* [Given data]:
......

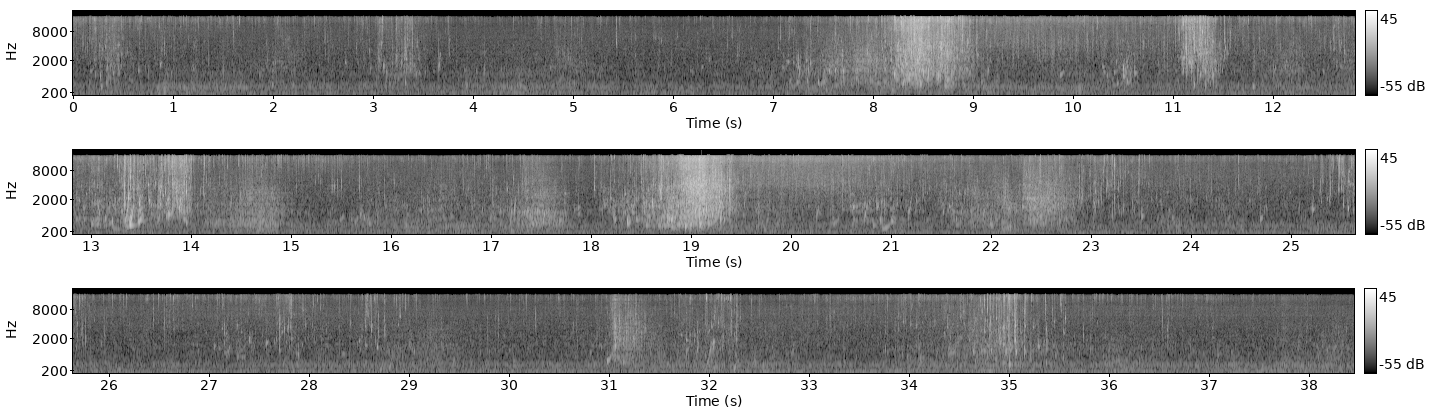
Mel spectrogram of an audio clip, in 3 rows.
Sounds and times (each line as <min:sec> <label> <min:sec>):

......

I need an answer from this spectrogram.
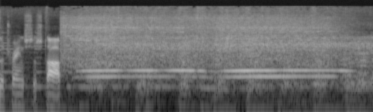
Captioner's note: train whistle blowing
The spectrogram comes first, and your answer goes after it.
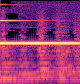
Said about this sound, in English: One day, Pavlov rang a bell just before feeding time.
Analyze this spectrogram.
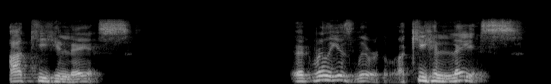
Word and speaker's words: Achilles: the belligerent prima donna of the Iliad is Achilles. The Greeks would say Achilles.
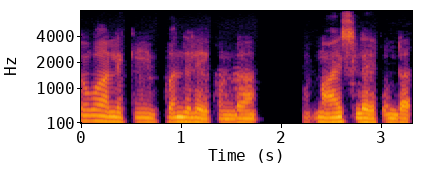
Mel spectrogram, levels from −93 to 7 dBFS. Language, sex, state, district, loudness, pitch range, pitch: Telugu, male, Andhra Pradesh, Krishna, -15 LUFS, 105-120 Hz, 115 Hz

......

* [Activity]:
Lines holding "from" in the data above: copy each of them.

* [Problem solution]:
I need an answer from this spectrogram.
Mel spectrogram, levels from −93 to 7 dBFS. Language, sex, state, district, loudness, pitch range, pitch: Telugu, male, Andhra Pradesh, Krishna, -15 LUFS, 105-120 Hz, 115 Hz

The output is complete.